I’m excited to pass along this new workplace mental health resource I’ve discovered: the evidence-based Workplace Mental Health Playbook for Business Leaders.
The economic burden of mental illness in Canada is a whopping $51 billion annually1. That’s billion with a ‘B’, every single year. Even more striking is that the cost of a disability claim due to a mental illness is almost double the cost of a claim due to physical illness2.
When I speak to executives and managers, I hear they want to do something; they know they need to do something. But often they’re unclear as to the best path to take to make the biggest difference.
If you are one of those of leaders, this guide might offer some welcomed clarity.
The Centre for Addiction and Mental Health (CAMH), in partnership with BMO, launched the playbook at the end of January.
I was sceptical when I first heard about it. But when I looked at it more closely, I was encouraged. It includes feedback from Canadian corporate leaders and case studies of top companies that are implementing mental health strategies.
It includes research-informed recommendations to help leaders and organizations successfully put into action a mental health strategy that enhances employee wellness and performance, and increases company profits. The guide states that “Organizations with comprehensive mental health strategies perform better on average in all areas – from health and safety to shareholder returns.3,4
Some suggestions you will have already read about, some you may not have. A key idea is that any mental health strategy must be integrated into the overall long-term business strategy. Equally important is to create a work environment that is safe for everyone to discuss mental health. How a company goes about that will differ depending on various factors in their workplace.
One concrete way is to have senior leaders share their own journeys with mental health. I for one, would love to see more individuals ‘from the top’ champion and role model what they would like to happen in their workplace. When CEO’s step up and discuss their mental health experiences, that person is walking the talk.
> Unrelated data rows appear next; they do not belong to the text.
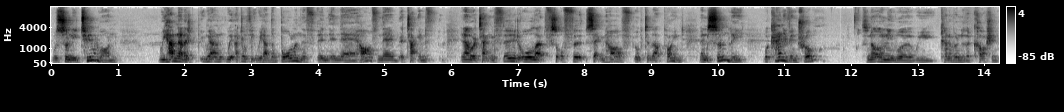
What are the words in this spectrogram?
was suddenly 2 1. We hadn't had a. We hadn't, we, I don't think we had the ball in the in, in their half, and they're attacking. In our attacking third, all that sort of first, second half up to that point, and suddenly we're kind of in trouble. So not only were we kind of under the caution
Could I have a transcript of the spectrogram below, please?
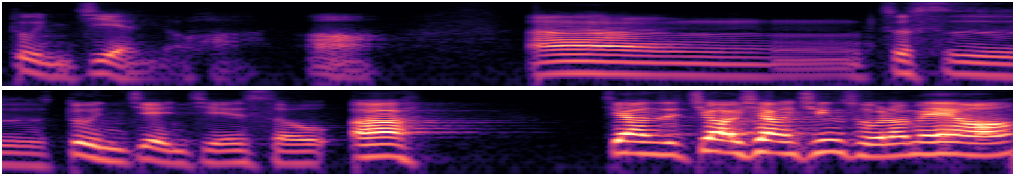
顿渐的话啊，嗯，这是顿渐接收啊。这样子教相清楚了没有？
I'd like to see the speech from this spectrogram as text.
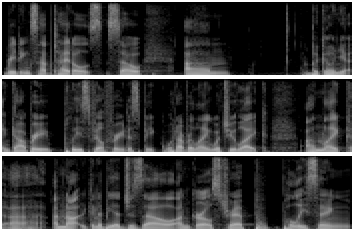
reading subtitles. So, um, Begonia and Gabri, please feel free to speak whatever language you like. Unlike, uh, I'm not going to be a Gizelle on Girls Trip policing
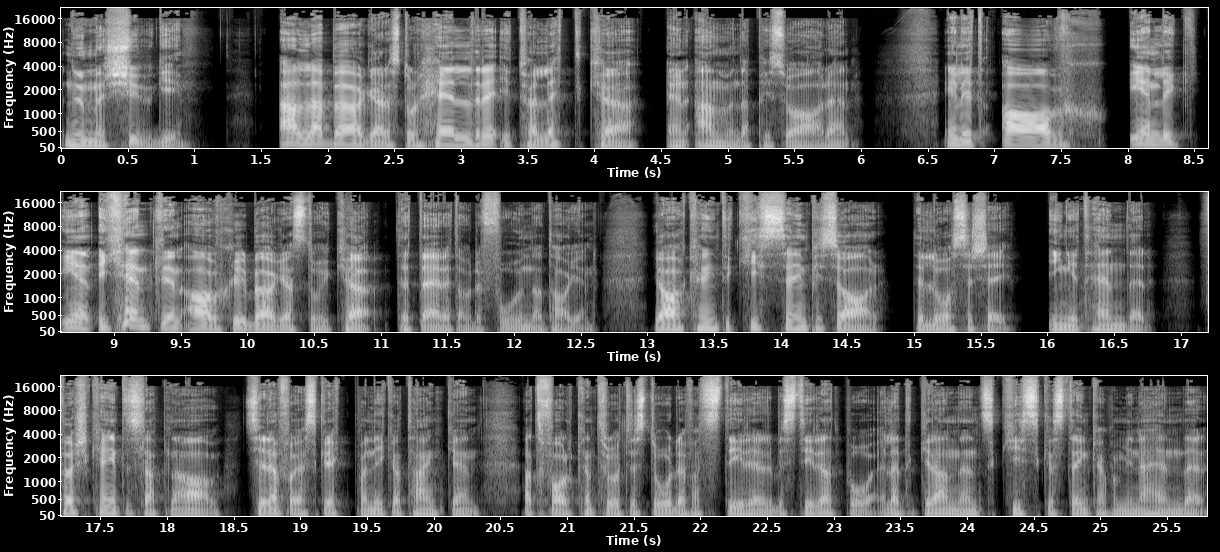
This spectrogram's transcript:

Honest and vulnerable communication from leadership helps reduce stigma and discrimination. 5,6
In my new keynote workshop called ‘Creating Comfortable Mental Health Conversations at Work’, I emphasize the power of simple but regular ‘how are you doing’ check-ins to help people feel free to discuss any issues and help managers and supervisors to prevent serious issues from occurring early on.
At least every other day I hear on the radio or I read in a magazine, a piece on a psychiatric disorder, an individual telling of their experience, or an initiative to help those suffering. That’s a big change since I started sharing my story back in 2002. And that, my friend, is a good thing. A very good thing.
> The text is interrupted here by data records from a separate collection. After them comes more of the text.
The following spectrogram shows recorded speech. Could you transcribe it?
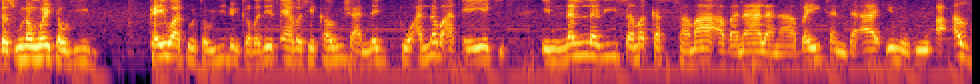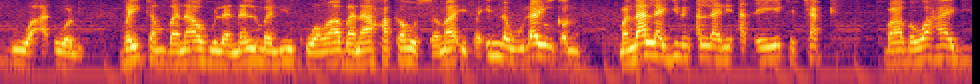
Da sunan wai tauhidi. Kai wato tauhidin ka ba zai tsaya ba sai ka rushe annabi. To annabi a tsaye yake. Innal ladhi samaka samaa banalana baitan da aimuhu a azzu wa adwalu. Baitan banahu lanal maliku wa ma bana hakamus sama'i fa innahu la yunqalu. Manzo Allah ginin Allah ne a tsaye yake cak. Ba ba wahabi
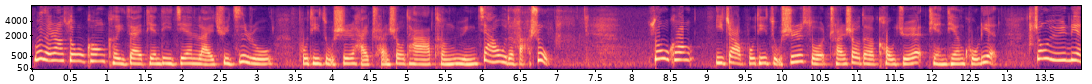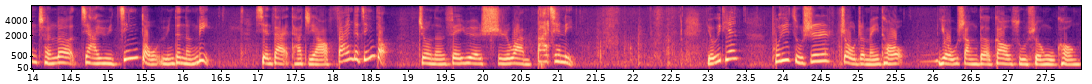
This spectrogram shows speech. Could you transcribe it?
为了让孙悟空可以在天地间来去自如，菩提祖师还传授他腾云驾雾的法术。孙悟空。依照菩提祖师所传授的口诀，天天苦练，终于练成了驾驭筋斗云的能力。现在他只要翻个筋斗，就能飞越十万八千里。有一天，菩提祖师皱着眉头，忧伤地告诉孙悟空：“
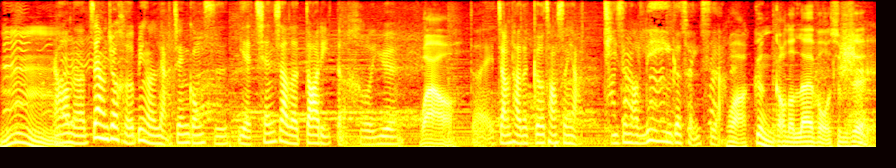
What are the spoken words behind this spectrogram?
嗯，然后呢，这样就合并了两间公司，也签下了 Dottie 的合约，哇哦，对，将他的歌唱生涯提升到另一个层次啊。哇，更高的 level 是不是？是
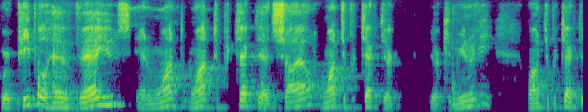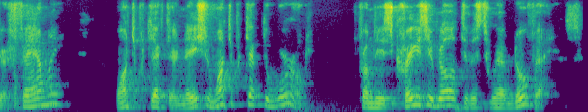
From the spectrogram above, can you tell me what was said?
where people have values and want, want to protect that child, want to protect their, their community, want to protect their family, want to protect their nation, want to protect the world from these crazy relativists who have no values.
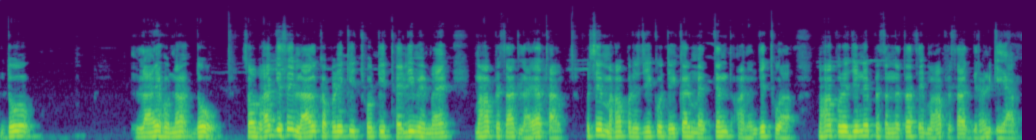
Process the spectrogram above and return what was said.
दो। लाए हो न दो। सौभाग्य से लाल कपड़े की छोटी थैली में मैं महाप्रसाद लाया था। उसे महापुरुष जी को देकर मैं अत्यंत आनंदित हुआ। महापुरुष जी ने प्रसन्नता से महाप्रसाद ग्रहण किया।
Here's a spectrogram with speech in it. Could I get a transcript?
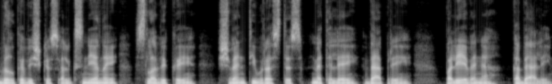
Vilkaviškis, Alksnienai, Slavikai, Šventybrastis, Meteliai, Vepriai, Palėvenė, Kabeliai.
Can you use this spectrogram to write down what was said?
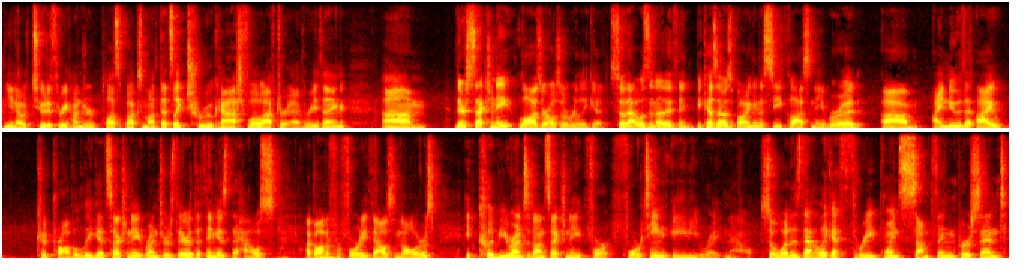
you know two to three hundred plus bucks a month. That's like true cash flow after everything. Um, their Section Eight laws are also really good. So that was another thing because I was buying in a C class neighborhood. Um, I knew that I could probably get Section Eight renters there. The thing is, the house I bought it for forty thousand dollars. It could be rented on Section Eight for fourteen eighty right now. So what is that like a three point something percent?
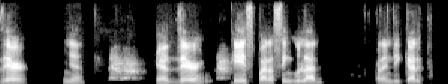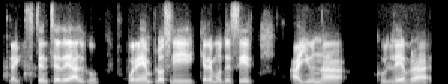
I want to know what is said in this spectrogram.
there. ¿Ya? El there es para singular para indicar la existencia de algo. Por ejemplo, si queremos decir hay una culebra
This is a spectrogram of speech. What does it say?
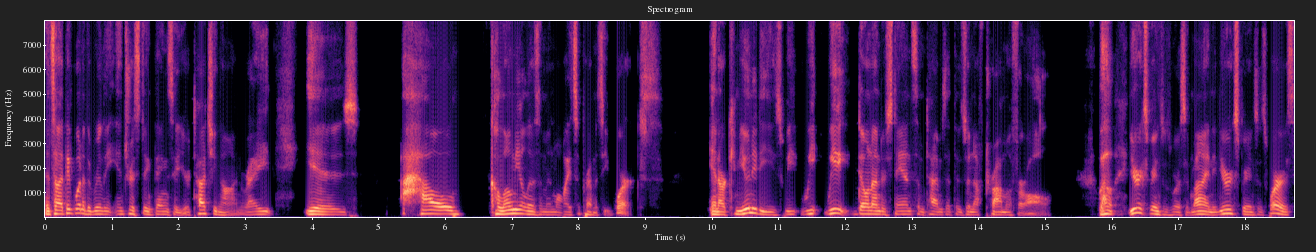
And so I think one of the really interesting things that you're touching on, right, is how colonialism and white supremacy works. In our communities, we we we don't understand sometimes that there's enough trauma for all. Well, your experience was worse than mine, and your experience was worse.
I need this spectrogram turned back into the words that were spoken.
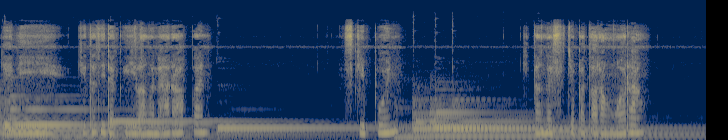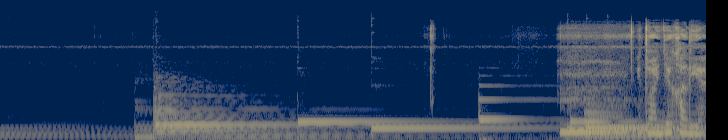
Jadi kita tidak kehilangan harapan. Meskipun kita nggak secepat orang-orang. aja kali ya.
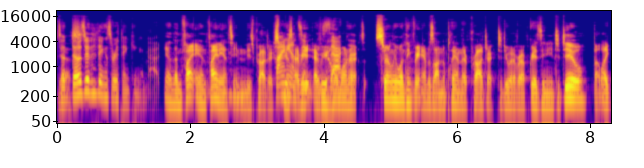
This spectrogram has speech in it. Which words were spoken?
So Yes. those are the things we're thinking about. and then fi- and financing these projects because every every exactly. homeowner certainly one thing for Amazon to plan their project to do whatever upgrades they need to do, but like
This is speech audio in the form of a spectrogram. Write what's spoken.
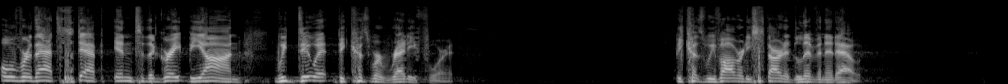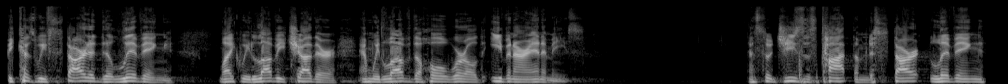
over that step into the great beyond, we do it because we're ready for it. Because we've already started living it out because we've started to living like we love each other and we love the whole world, even our enemies. And so Jesus taught them to start living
However, businesses are still learning how to really make their workplaces psychologically safe and mentally healthy. I’m hoping this new playbook can help. What mental health initiatives is your organization putting in place? Email me to let me know.
© Victoria Maxwell
1 Lim, K.L., Jacobs, P., Ohinmaa, A., Schopflocher, D. and Dewa, C.S. (2008). A new population-based measure of the economic burden of mental Illness in Canada. Chronic Diseases in Canada, 28(3), 92-98.
2 Dewa C.S., Chau N. and Dermer S. (2010). Examining the comparative incidence and costs of physical and mental health-related disabilities in an employed population. Journal of Occupational and Environmental Medicine, 52(7), 758-62.
3 Deloitte. (2019). The ROI in workplace mental health programs: Good for people, good for business – A blueprint for workplace mental health programs. Deloitte Insights.
4 CSA Group. (Reaffirmed 2018). Psychological health and safety in the workplace —Prevention, promotion, and guidance to staged implementation CAN/CSA-Z1003-13/BNQ 9700-803/2013 National Standard of Canada. CSA Group.
5 Howatt, B. and Palvetzian, S. (2018). How leadership can impact workplace mental health. Globe and Mail. Retrieved from: https://www.theglobeandmail.com/business/careers/workplace-award/article-how-leadership-can-impact-workplace-mental-health/
6 LaMontagne, A.D., Martin, A., Page, K.M., Reavley, N.J., Noblet, A.J., Milner, A.J., Keegel, T. & Smith, P.M. (2014). Workplace mental health: Developing an integrated intervention approach, BMC Psychiatry 14. Retrieved from: https://bmcpsychiatry.biomedcentral.com/articles/10.1186/1471-244X-14-131